Directions for this task: Each line of the records below that contains "words" needs to be copied.

(Items from a dataset)
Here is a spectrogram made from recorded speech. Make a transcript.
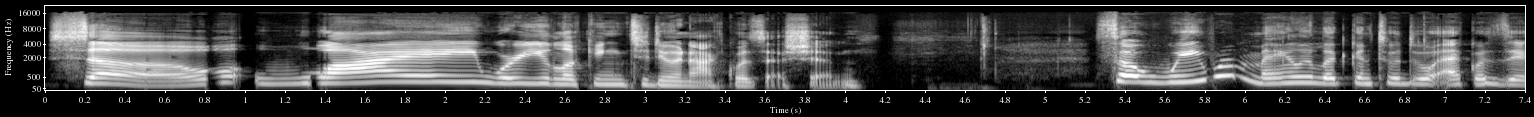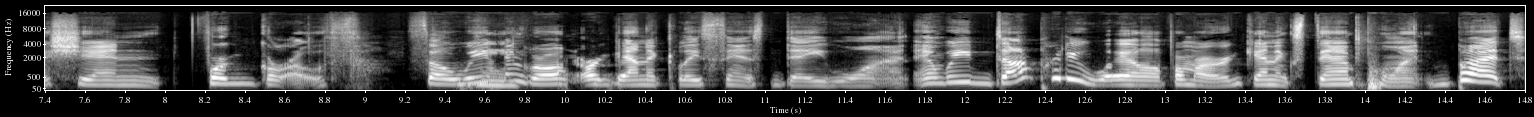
So, why were you looking to do an acquisition? So we were mainly looking to do acquisition for growth. So we've Mhm. been growing organically since day one, and we've done pretty well from an organic standpoint. But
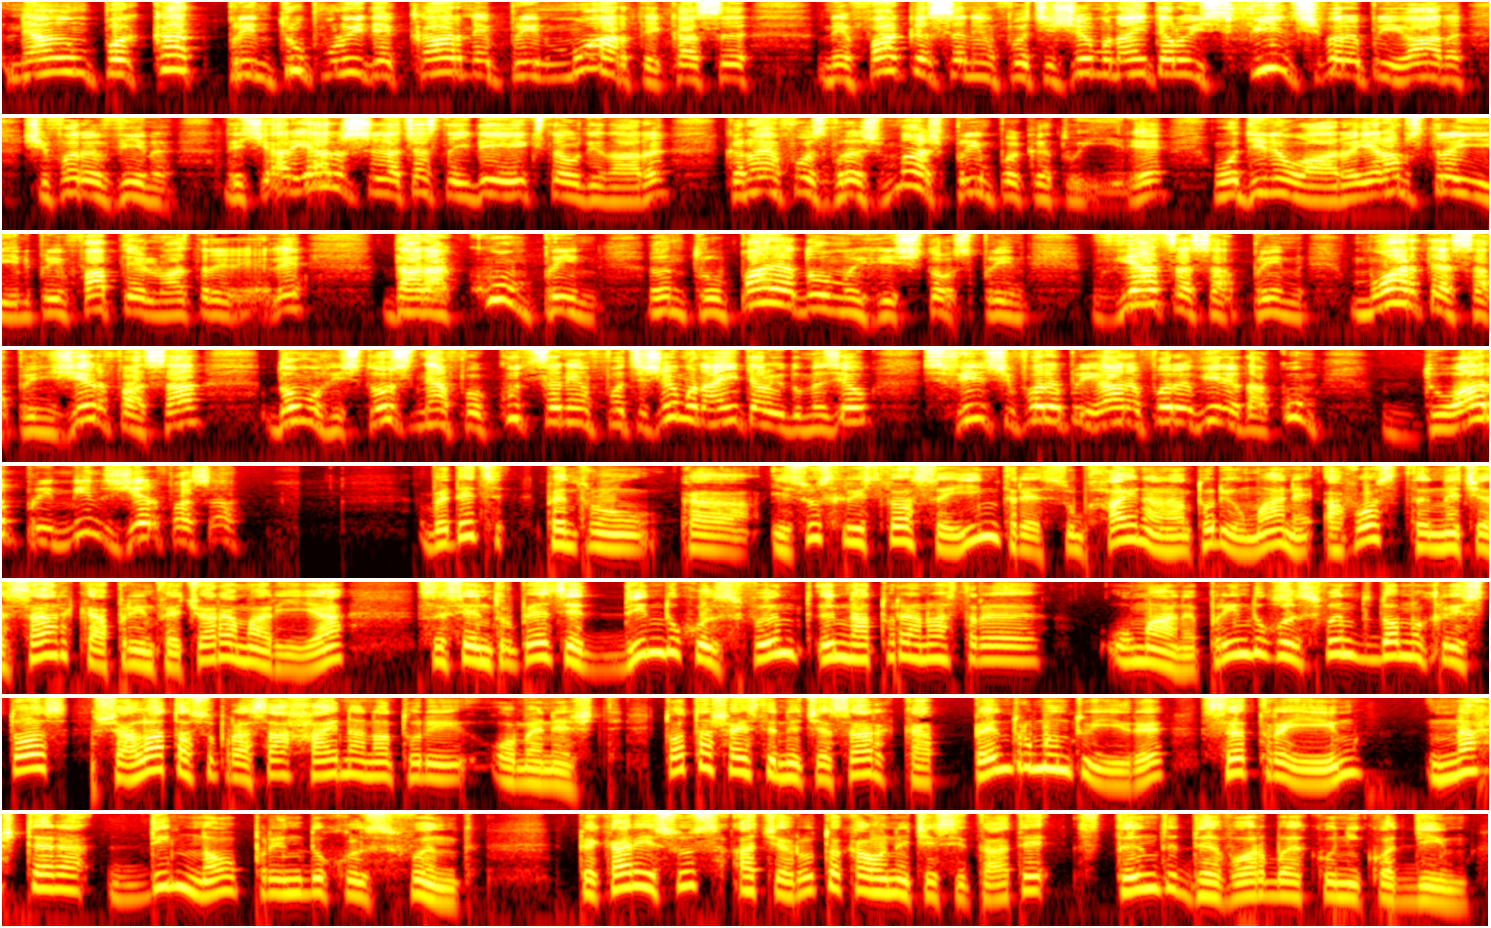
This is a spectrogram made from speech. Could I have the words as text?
ne-a împăcat prin trupul lui de carne, prin moarte, ca să ne facă să ne înfățișăm înaintea lui sfinț și fără prihană și fără vină. Deci iar iarăși această idee extraordinară că noi am fost vrăjmași prin păcătuire, o dineoară, eram străini prin faptele noastre rele, dar acum prin întruparea Domnului Hristos, prin viața sa, prin moartea sa, prin jertfa sa, Domnul Hristos ne-a făcut să ne înfățișăm înaintea lui Dumnezeu sfinț și fără prihană, fără vină. Dar acum? Doar primind jertfa sa. Vedeți, pentru ca Isus Hristos să intre sub haina naturii umane, a fost necesar ca prin Fecioara Maria să se întrupeze din Duhul Sfânt în natura noastră umană. Prin Duhul Sfânt, Domnul Hristos și-a luat asupra sa haina naturii omenești. Tot așa este necesar ca pentru mântuire să trăim nașterea din nou prin Duhul Sfânt, pe care Isus a cerut-o ca o necesitate stând de vorbă cu Nicodim.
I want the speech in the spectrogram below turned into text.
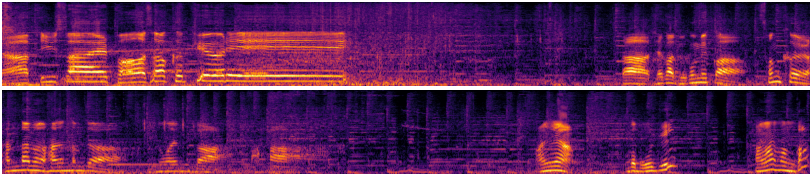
야 필살 버서크 퓨리. 자 제가 누굽니까? 성클 한다면 하는 남자 이동화입니다. 아하. 아니야. 이거 뭐지? 강화산가?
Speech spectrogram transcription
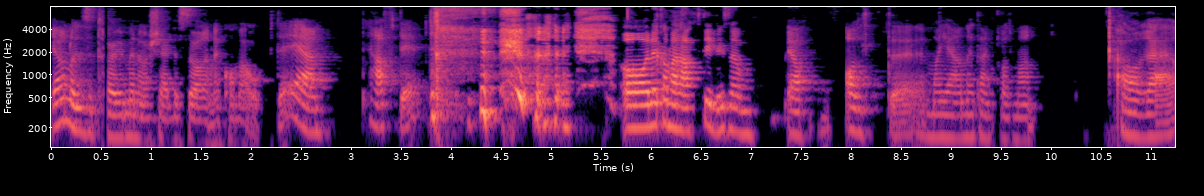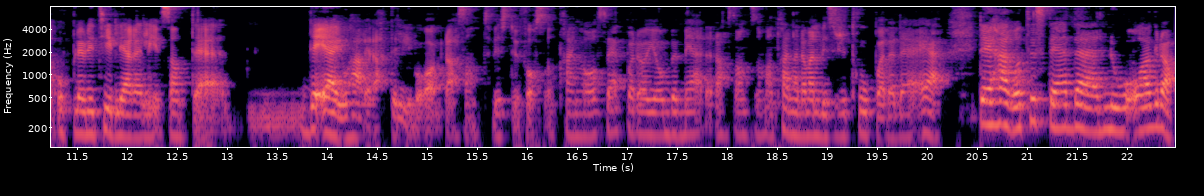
Ja, når disse traumene og kjedesårene kommer opp, det er, det er heftig. og det kan være heftig liksom ja, alt uh, man gjerne tenker at man har uh, opplevd i tidligere liv. Det, det, er jo her i dette livet òg, hvis du fortsatt trenger å se på det og jobbe med det. Da, sant? Så man trenger nødvendigvis ikke tro på det. Det er, det er her og til stede nå òg, da.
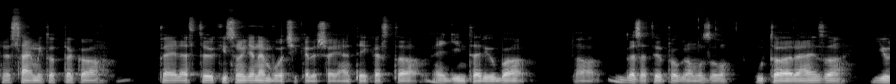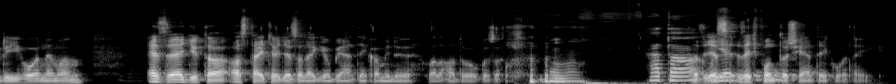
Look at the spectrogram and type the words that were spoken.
számítottak a fejlesztők, hiszen ugye nem volt sikeres a játék, ezt a, egy interjúban a vezetőprogramozó utal rá, ez a Yuri Horneman. Ezzel együtt a, azt állítja, hogy ez a legjobb játék, amin ő valaha dolgozott. Uh-huh. Hát a, Tehát, ez, ez egy fontos játék volt nekik.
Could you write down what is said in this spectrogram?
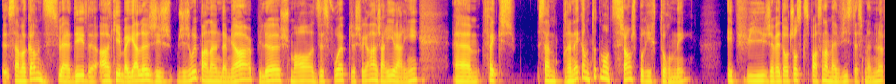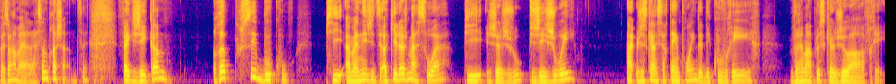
euh, ça m'a comme dissuadé de ah, OK, ben regarde, là, j'ai j'ai joué pendant une demi-heure, puis là, je suis mort dix fois, puis là, je fais Ah, j'arrive à rien. Euh, fait que je- ça me prenait comme tout mon petit change pour y retourner. Et puis, j'avais d'autres choses qui se passaient dans ma vie cette semaine-là. Fait que, ah, ben, la semaine prochaine, tu sais. Fait que j'ai comme repoussé beaucoup. Puis, à un moment donné, j'ai dit, OK, là, je m'assois, puis je joue. Puis, j'ai joué jusqu'à un certain point de découvrir vraiment plus que le jeu a à offrir.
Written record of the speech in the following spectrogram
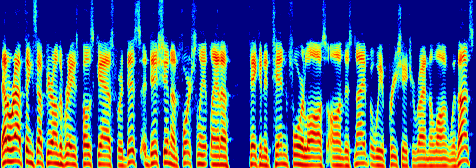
That'll wrap things up here on the Braves postcast for this edition. Unfortunately, Atlanta taking a 10 4 loss on this night, but we appreciate you riding along with us.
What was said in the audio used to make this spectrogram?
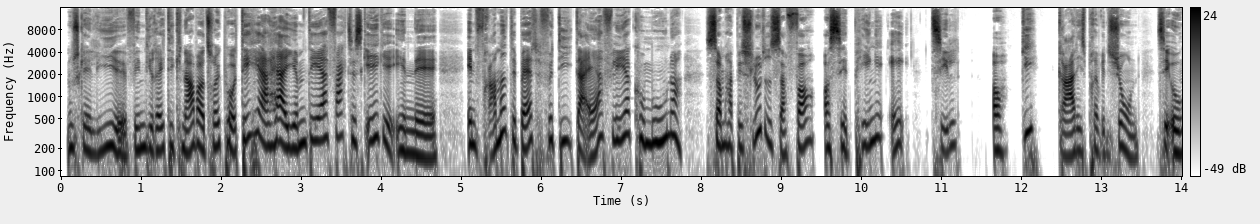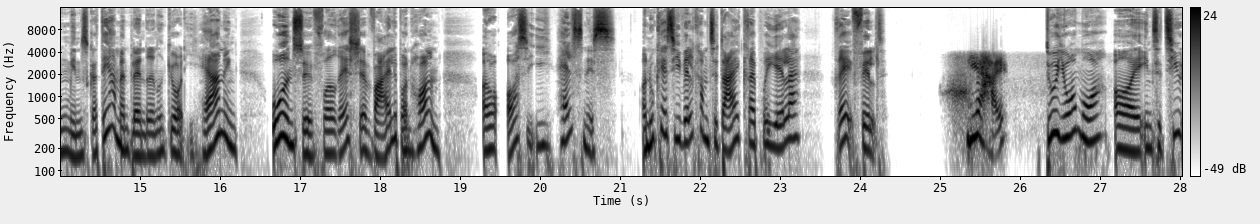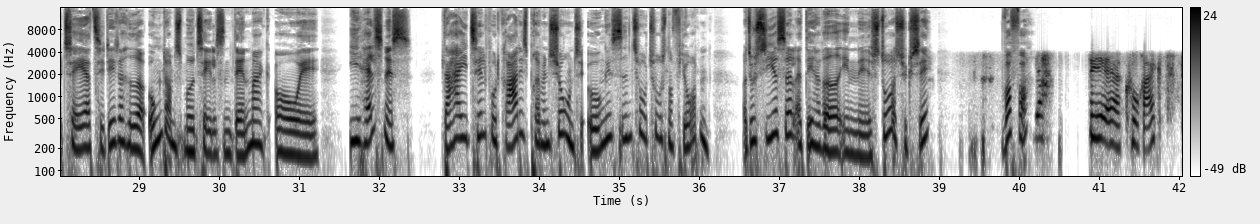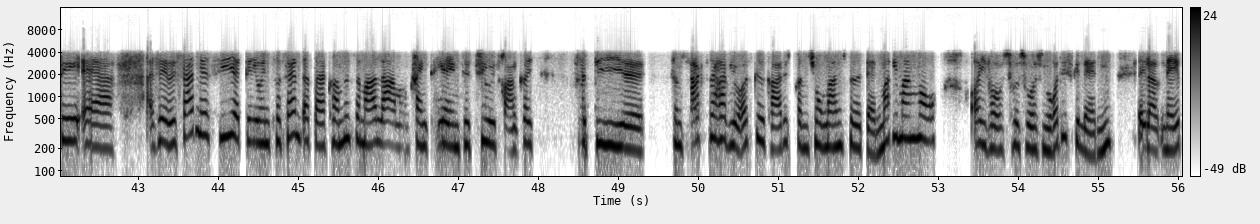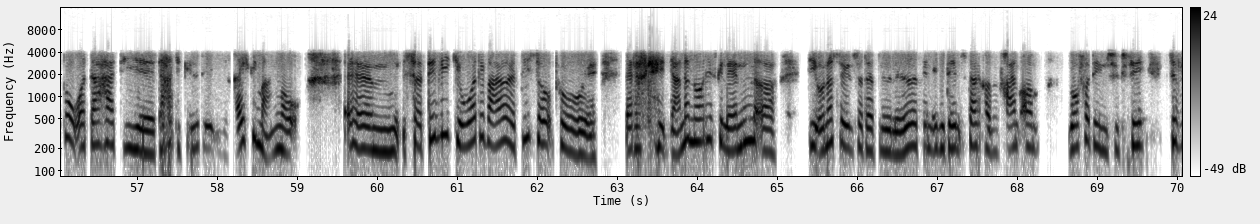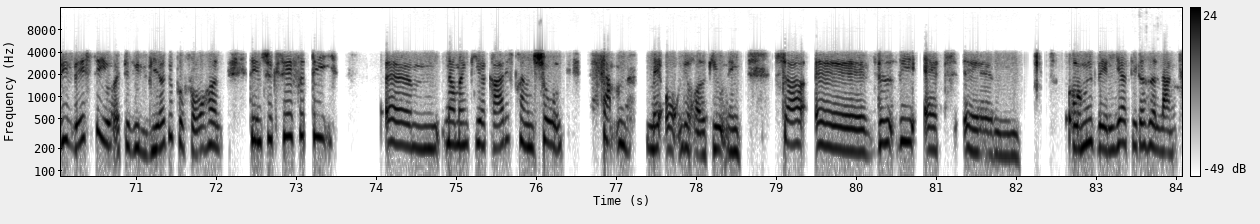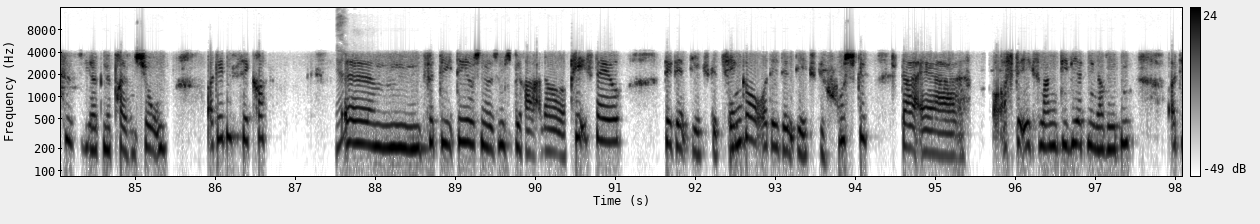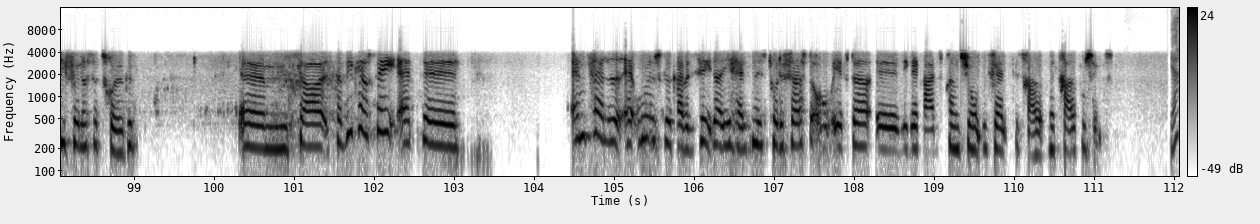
nu skal jeg lige øh, finde de rigtige knapper at trykke på. Det her herhjemme, det er faktisk ikke en, øh, en fremmed debat, fordi der er flere kommuner, som har besluttet sig for at sætte penge af til at give gratis prævention til unge mennesker. Det har man blandt andet gjort i Herning, Odense, Fredericia, Vejle, Bornholm og også i Halsnes. Og nu kan jeg sige velkommen til dig, Gabriella Refeldt. Ja, hej. Du er jordmor og øh, initiativtager til det, der hedder Ungdomsmodtagelsen Danmark. Og øh, i Halsnes, der har I tilbudt gratis prævention til unge siden 2014. Og du siger selv, at det har været en øh, stor succes. Hvorfor? Ja, det er korrekt. Det er, altså jeg vil starte med at sige, at det er jo interessant, at der er kommet så meget larm omkring det her initiativ i Frankrig. Fordi øh, som sagt, så har vi jo også givet gratis prævention mange steder i Danmark i mange år. Og i vores, hos vores nordiske lande, eller naboer, der har, de, øh, der har de givet det i rigtig mange år. Øhm, så det vi gjorde, det var jo, at vi så på, øh, hvad der sker i de andre nordiske lande, og de undersøgelser, der er blevet lavet, og den evidens, der er kommet frem om, hvorfor det er en succes. Så vi vidste jo, at det ville virke på forhånd. Det er en succes, fordi øhm, når man giver gratis prævention sammen med ordentlig rådgivning, så øh, ved vi, at øh, unge vælger det, der hedder langtidsvirkende prævention. Og det er den sikre. Ja. Øhm, fordi det er jo sådan noget som spiraler og p-stave. Det er den, de ikke skal tænke over. Det er den, de ikke skal huske. Der er ofte ikke så mange bivirkninger ved dem, og de føler sig trygge. Øhm, så, så vi kan jo se, at øh, antallet af uønskede graviditeter i Halsnæs på det første år efter øh, vi gav gratis prævention, faldt til 30, med 30 procent. Ja.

Reply to the exercise:
This is a spectrogram made from speech. Could I have the words as text?
Look at the spectrogram and type the words that were spoken.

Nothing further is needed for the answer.